Can a Lawyer Ethically “Reply All” to an Opposing Client?

New Jersey Ethics Opinion 739 (Mar. 10, 2021), again points to the dangers of copying one’s client on communications to opposing counsel. I discussed the ethical dangers of attorneys using “reply all” in a prior post.  If an attorney “cc’s” the attorney’s client on a communication to opposing counsel, what happens when […]
February 14, 2021

Marc Hirschfeld’s Legal Week Presentation

Marc Hirschfeld’s presentation at Legal Week, “Navigating the Pitfalls of E-Discovery for Boutique Litigators,” is well worth watching on Vimeo and Legal Week. Marc is the owner and president of Precision Legal Services.  Marc and I have collaborated on many projects. Marc discusses a number of topics in the one-hour video.  Among […]
January 16, 2021

Courts Cannot Order a “Quick Peek” Without Consent

In U.S. Equal Employment Opp. Comm’n. v. The George Washington University, 2020 WL 3489478 (D.D.C. June 26, 2020), the court held that a party cannot be ordered to provide a “quick peek” without its consent.  In doing so, it carefully analyzed and rejected contrary precedent. In Fairholme Funds, Inc. v. U.S., 134 […]
December 27, 2020

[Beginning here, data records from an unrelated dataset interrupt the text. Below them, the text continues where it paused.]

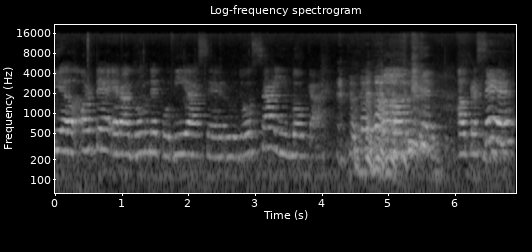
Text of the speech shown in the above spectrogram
y el arte era donde podía ser rudosa y loca. Um, al crecer,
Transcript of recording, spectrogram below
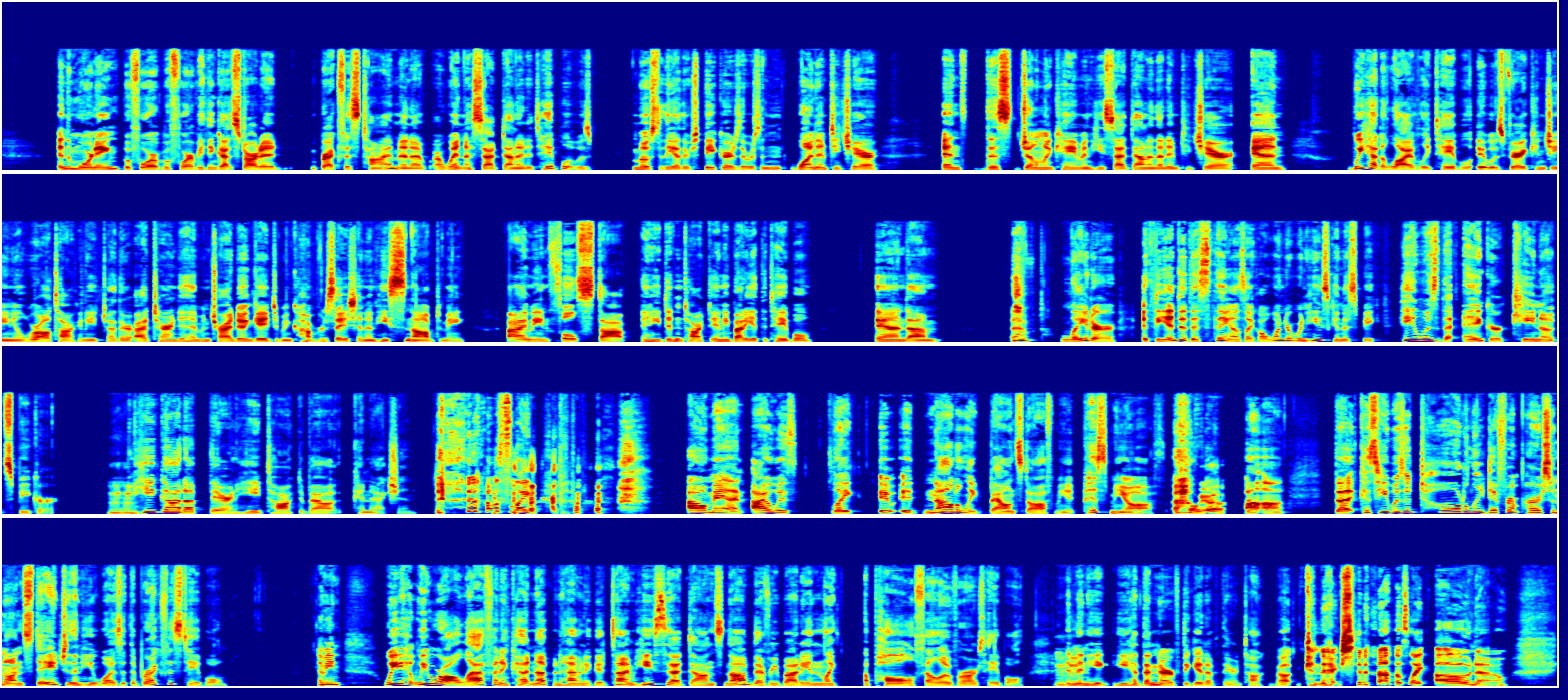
in the morning before before everything got started, breakfast time, and I, I went and I sat down at a table. It was most of the other speakers. There was an, one empty chair, and this gentleman came and he sat down in that empty chair and we had a lively table. It was very congenial. We're all talking to each other. I turned to him and tried to engage him in conversation, and he snobbed me. I mean, full stop. And he didn't talk to anybody at the table. And um, later, at the end of this thing, I was like, I wonder when he's going to speak. He was the anchor keynote speaker. Mhm. And he got up there and he talked about connection. I was like, oh man, I was like, it, it not only bounced off me, it pissed me off. oh, yeah. uh-uh. That because he was a totally different person on stage than he was at the breakfast table. I mean we we were all laughing and cutting up and having a good time. He sat down snobbed everybody and like a pall fell over our table. Mhm. and then he he had the nerve to get up there and talk about connection. I was like oh no.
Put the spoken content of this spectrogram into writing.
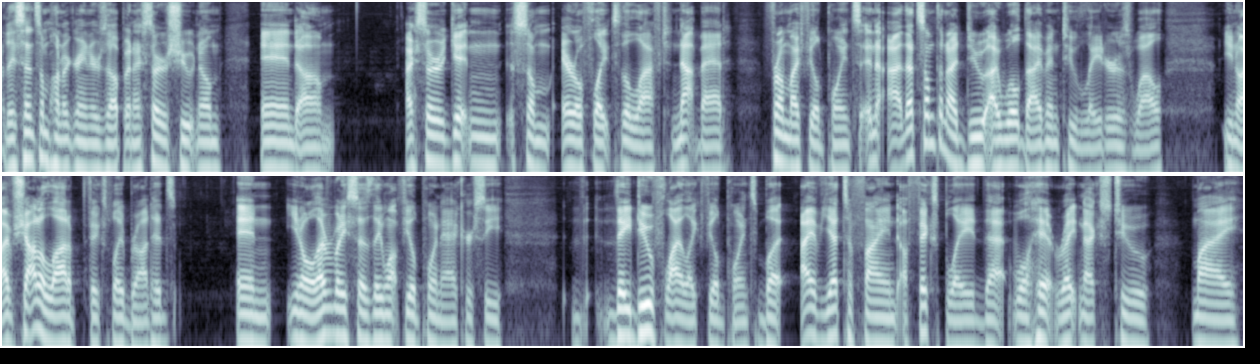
they sent some hunter grainers up, and I started shooting them, and um, I started getting some arrow flight to the left, not bad from my field points, and I, that's something I do. I will dive into later as well. You know, I've shot a lot of fixed blade broadheads, and you know, everybody says they want field point accuracy. they do fly like field points, but I have yet to find a fixed blade that will hit right next to my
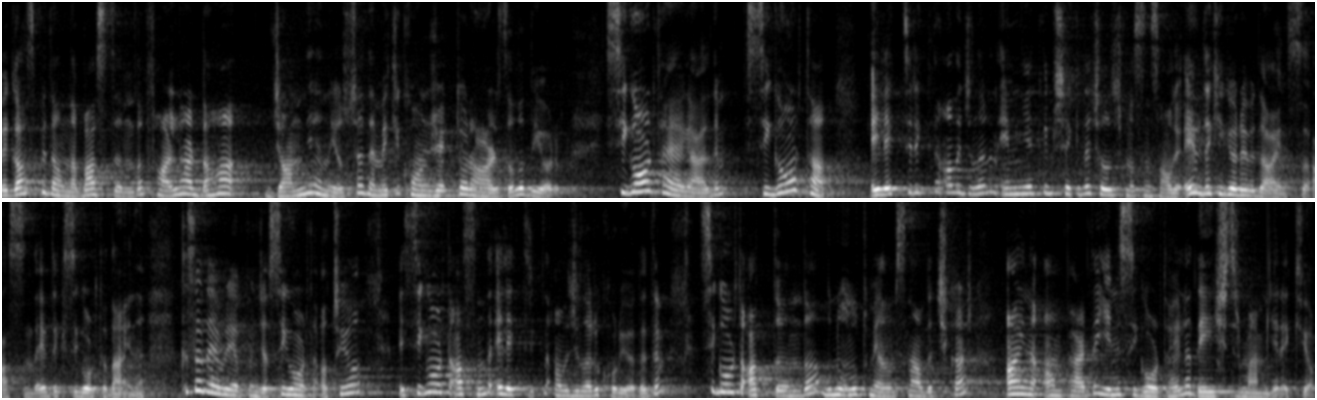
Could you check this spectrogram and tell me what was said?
ve gaz pedalına bastığımda farlar daha canlı yanıyorsa demek ki konjektör arızalı diyorum. Sigortaya geldim. Sigorta elektrikli alıcıların emniyetli bir şekilde çalışmasını sağlıyor. Evdeki görevi de aynısı aslında. Evdeki sigorta da aynı. Kısa devre yapınca sigorta atıyor ve sigorta aslında elektrikli alıcıları koruyor dedim. Sigorta attığında bunu unutmayalım sınavda çıkar. Aynı amperde yeni sigortayla değiştirmem gerekiyor.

Searching for Privileged Information

As if searching for privileged information prior to production was not already difficult enough, Jessica A. Huse, Esq., has blogged about a potential complication.  See J. Huse, “Pushing the Limit: The District of Oregon Concludes that the Attorney-Client Privilege May Apply to Communications Not Involving Attorneys” (Gibbons Law Alert Dec. 22, 2020). […]
December 1, 2020

When is a Litigation Hold Notice Discoverable?

A recent ABA practice point described Radiation Oncology Servs. of Cent. N.Y., P.C. v. Our Lady of Lourdes Mem’l Hosp., Inc., 2020 NY Slip Op 20133, ¶ 2, 69 Misc. 3d 209, 126 N.Y.S.3d 873, 875 (Sup. Ct.) (decided June 9, 2020) (Masler, J.). In Radiation Oncology, the court addressed when a litigation hold […]